Wednesday, 1 January 2014

Stitch comparisons or, "why I prefer traditional English crochet terms"

This sounds like a dry topic, and perhaps it is.  Nevertheless, I hope this post will clear up a bit of confusion surrounding UK and US crochet terms.

The abbreviations you are about to see are spoken as follows:
slst = slip stitch
sc = single crochet
dc = double crochet
hdc = half-double crochet
htr = half-treble crochet
tr = treble crochet
dtr = double-treble crochet
trtr = treble-treble crochet

Confusingly, there are two different sets of terminology for crochet stitches and although the stitches themselves are similar, and the stitch names are similar, the mapping of name-to-stitch is different on opposite sides of the pond.  Nice.

Never fear, I am hear to save you with my handy comparison table, which also shows how to make each stitch:
Clicky on the image to enlarge it!

That's not all!  My handy table also aims to persuade you why I'll be sticking to ye traditional UK terms.  More of this in a moment.

Firstly, there is such a thing as a single crochet stitch in UK terms.  The terms "sc" and "slst" are both used in the UK to mean the same thing.  The use of "sc" is more traditional, whereas "slst" is a more modern usage. If you look up some conversion resourses, you’ll find both are given, see:
yarn forward
fresh stitches
amy’s odyssey
I’ve certainly seen UK patterns written with both versions. I prefer to use conversions from the “Happy Hooker Stitch’n’Bitch” book, which states US slst -> UK sc; US sc -> UK dc.

The reason I prefer the UK terms (and the traditional ones at that) is this:

The UK “single”, “double”, “treble” prefixes indicate how many times you wrap-and-pull your yarn through the loops on your hook; this makes it easy to remember.  If you don't believe me, see the bottom section of my table!  It's not quite true for the taller stitches, but they're not often used anyway.

In addition, it feels odd to me to skip straight to “double” with no “single” crochet in the list. So I stick the the traditional English version when I write my patterns, and then convert to US afterwards, through the magic of LaTeX command definitions.

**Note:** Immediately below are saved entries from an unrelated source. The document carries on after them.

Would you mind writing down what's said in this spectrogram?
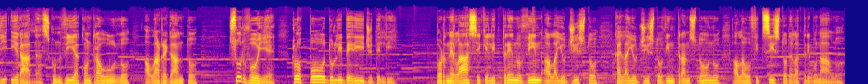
vi iradas cun via contraulo alla reganto, survoie clopodu liberigi de li, por ne lasi che li trenu vin alla iugisto, cae la iugisto vin transdonu alla officisto de la tribunalo,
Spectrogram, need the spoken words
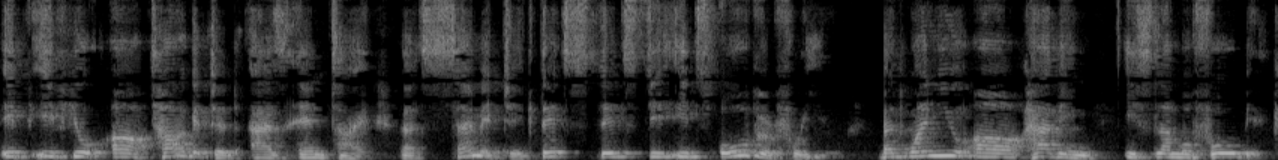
if, if you are targeted as anti Semitic, it's, it's, it's over for you. But when you are having Islamophobic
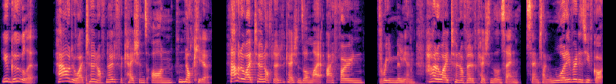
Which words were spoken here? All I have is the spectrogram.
you Google it. How do I turn off notifications on Nokia? How do I turn off notifications on my iPhone 3 million? How do I turn off notifications on Samsung? Whatever it is you've got,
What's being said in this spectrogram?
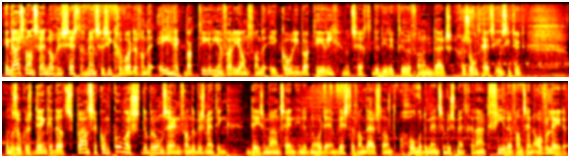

1 comment:

  1. Thanking you muchly, now lazy people like me do not have to read so much in books to work this out! Yes, I agree UK makes more sense in this way.